Celerra also features native support for Windows 2000 management and security features such as Active Directory, Lightweight Directory Access Protocol (LDAP), Kerberos authentication, and Microsoft Management Console (MMC) tools.

EMC is also using NDMP for its EMC Data Manager (EDM). NDMP backup is available for NFS, CIFS, and multi-protocol environments. Qualified software includes CommVault Galaxy, Legato Networker, Veritas NetBackup, and Atempo TimeNavigator.

Finally, Celerra Concurrent Copy Backup (CCB) consolidates NAS and tape backup. CCB takes existing NDMP backup solutions and accelerates them to speeds up to 300GB per hour, claims EMC. While the data is online, a dedicated data mover running special software streams online files to a local tape library for LAN-free and serverless backup.

Compaq expands NAS, eyes NAS-SAN convergence

By Lisa Coleman

This month, Compaq extended its StorageWorks network-attached storage (NAS) family into the entry-level space and expanded NAS-SAN capabilities in a new midrange device. Compaq also announced plans to connect its E7000 NAS heads to non-Compaq storage area network (SAN) environments. In addition, the company is working on increasing NAS performance via TCP/IP offload engines.
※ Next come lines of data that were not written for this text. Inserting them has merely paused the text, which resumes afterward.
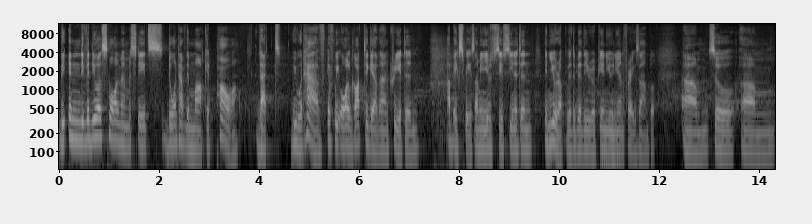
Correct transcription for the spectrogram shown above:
the individual small member states don't have the market power that we would have if we all got together and created a big space. I mean, you've, you've seen it in, in Europe with, with the European Union, for example. Um, so um,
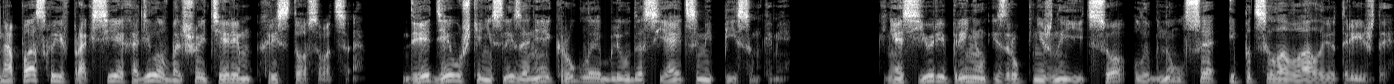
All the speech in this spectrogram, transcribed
На Пасху Евпроксия ходила в большой терем христосоваться. Две девушки несли за ней круглое блюдо с яйцами-писанками. Князь Юрий принял из рук княжны яйцо, улыбнулся и поцеловал ее трижды.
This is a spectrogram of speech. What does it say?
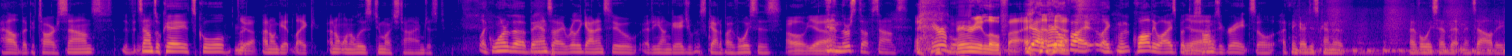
how the guitar sounds. If it sounds okay, it's cool. Yeah. I don't get like I don't want to lose too much time. Just like one of the bands I really got into at a young age was Guided by Voices Oh yeah. and their stuff sounds terrible. Very lo-fi. yeah, very lo-fi, like quality wise, but the Yeah. songs are great. So I think I just kind of, I've always had that mentality.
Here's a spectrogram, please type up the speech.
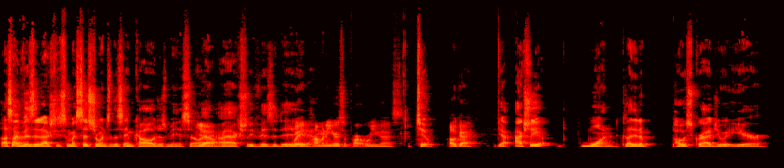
Last time I visited actually, so my sister went to the same college as me, so Yeah. I, I actually visited. Wait, how many years apart were you guys? two. Okay. Yeah, actually one because I did a postgraduate year.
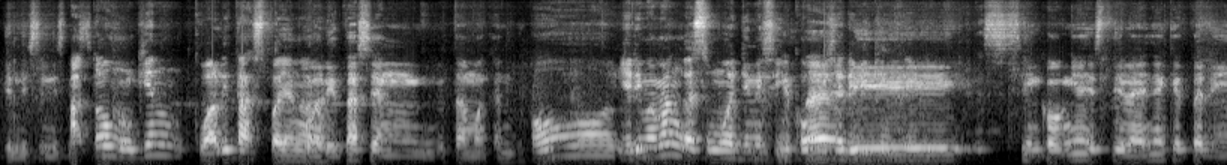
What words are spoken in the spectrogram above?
jenis-jenis Atau singkong. mungkin kualitas Pak yang ada? kualitas yang utamakan. Oh, jadi memang nggak semua jenis singkong kita bisa di dibikin keripik? singkongnya istilahnya kita di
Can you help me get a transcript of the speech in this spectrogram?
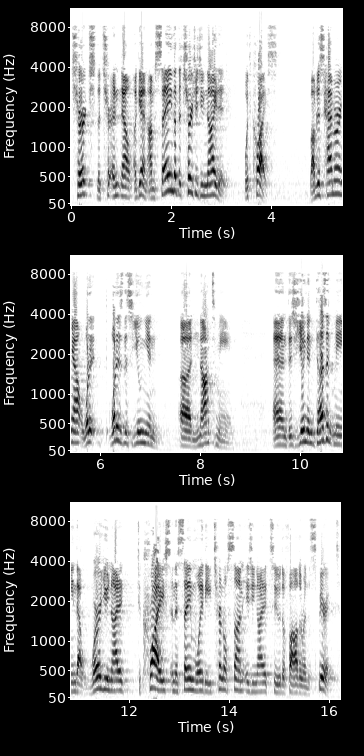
Church, the church, and now again, I'm saying that the church is united with Christ. But I'm just hammering out what it, what does this union uh, not mean? And this union doesn't mean that we're united to Christ in the same way the eternal Son is united to the Father and the Spirit.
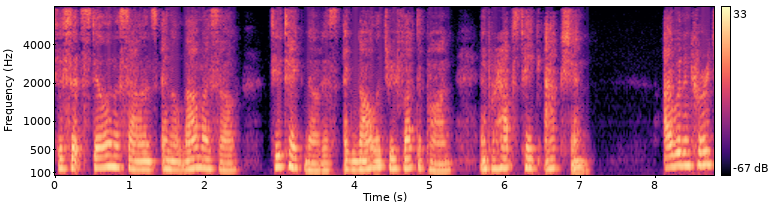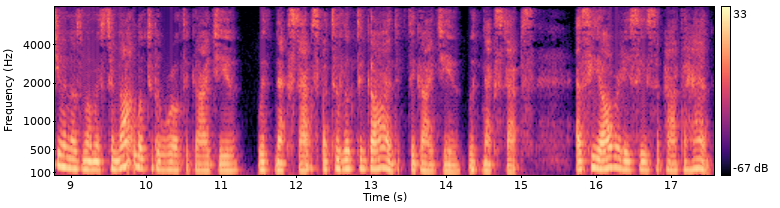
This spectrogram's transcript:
to sit still in the silence and allow myself to take notice, acknowledge, reflect upon, and perhaps take action? I would encourage you in those moments to not look to the world to guide you, with next steps, but to look to God to guide you with next steps, as He already sees the path ahead.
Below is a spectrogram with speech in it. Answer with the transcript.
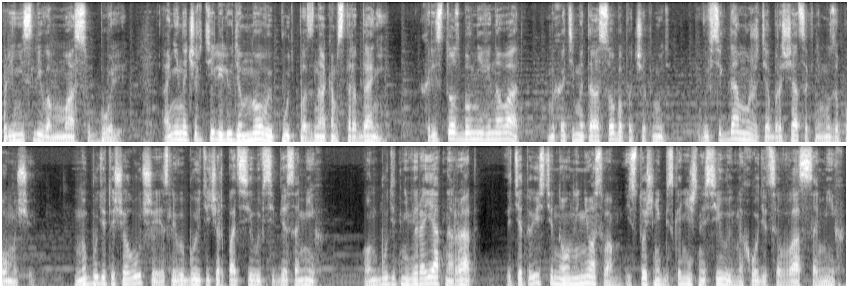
принесли вам массу боли. Они начертили людям новый путь под знаком страданий. Христос был не виноват, мы хотим это особо подчеркнуть. Вы всегда можете обращаться к Нему за помощью. Но будет еще лучше, если вы будете черпать силы в себе самих. Он будет невероятно рад, ведь эту истину Он и нес вам. Источник бесконечной силы находится в вас самих.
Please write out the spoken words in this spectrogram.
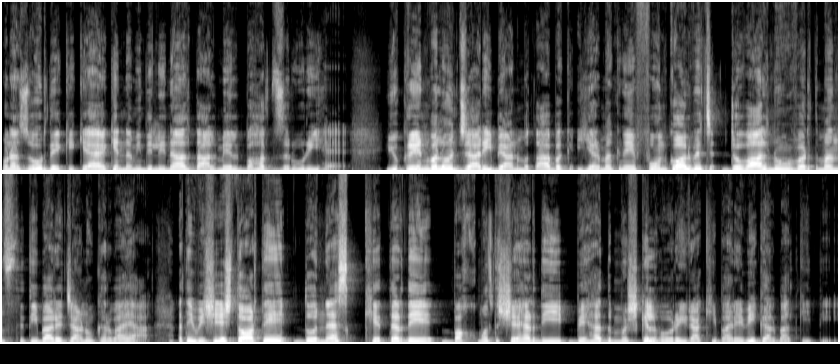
ਉਹਨਾਂ ਜ਼ੋਰ ਦੇ ਕੇ ਕਿਹਾ ਹੈ ਕਿ ਨਵੀਂ ਦਿੱਲੀ ਨਾਲ ਤਾਲਮੇਲ ਬਹੁਤ ਜ਼ਰੂਰੀ ਹੈ। ਯੂਕਰੇਨ ਵੱਲੋਂ ਜਾਰੀ ਬਿਆਨ ਮੁਤਾਬਕ ਯਰਮਕ ਨੇ ਫੋਨ ਕਾਲ ਵਿੱਚ ਡੋਵਾਲ ਨੂੰ ਵਰਤਮਾਨ ਸਥਿਤੀ ਬਾਰੇ ਜਾਣੂ ਕਰਵਾਇਆ ਅਤੇ ਵਿਸ਼ੇਸ਼ ਤੌਰ ਤੇ ਦੋਨੈਸਕ ਖੇਤਰ ਦੇ ਬਖਮਤ ਸ਼ਹਿਰ ਦੀ ਬੇहद ਮੁਸ਼ਕਿਲ ਹੋ ਰਹੀ ਰਾਖੀ ਬਾਰੇ ਵੀ ਗੱਲਬਾਤ ਕੀਤੀ।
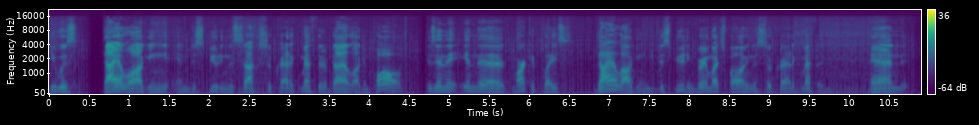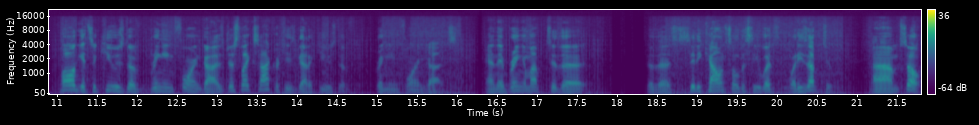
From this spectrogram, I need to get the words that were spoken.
he was dialoguing and disputing the Soc- Socratic method of dialogue. And Paul is in the, in the marketplace dialoguing, disputing, very much following the Socratic method. And Paul gets accused of bringing foreign gods, just like Socrates got accused of bringing foreign gods. And they bring him up to the, to the city council to see what's, what he's up to. Um, so,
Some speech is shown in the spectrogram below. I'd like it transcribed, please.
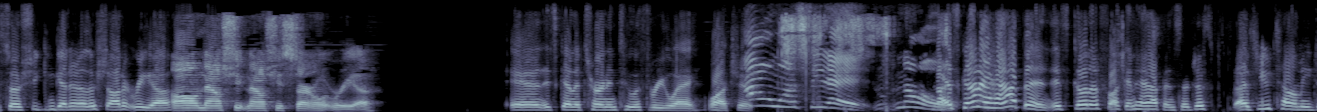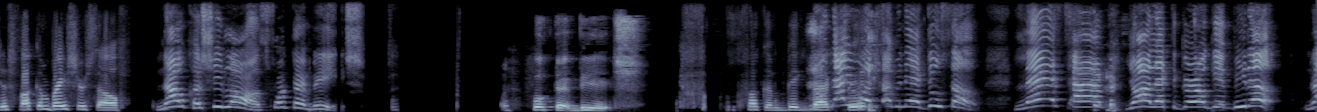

Compaq will challenge Snap Appliances at the low end with its StorageWorks S1000 NAS device. The 1U S1000 is available in 320GB or 640GB capacities priced at $3,799 and $5,449, respectively, and can handle heterogeneous files and access. It also features snapshot and RAID support.

Compaq is also introducing the StorageWorks NAS B3000, a NAS head that connects into StorageWorks MSA 1000 SANs via Fibre Channel. The B3000, which uses the same NAS head as the E7000—its high-end counterpart—is a midrange device targeting users who do not have an enterprise-level SAN. It uses two-to-four processor NAS heads and scales to over 27TB. Performance scales to 130MBps CIFS throughput.

The B3000 has dual-power supplies and fans, redundant host bus adapter support, switch support, and fail-over. Prices start at $44,000.

Within the next 90 days, Compaq plans to offer connectivity from its E7000 to non-Compaq SANs. Currently, it is working with other vendors to develop support agreements.

Finally, Compaq announced it will incorporate the iSCSI standard into its NAS products, but not until the standard is finalized.

This article was originally published on April 01, 2002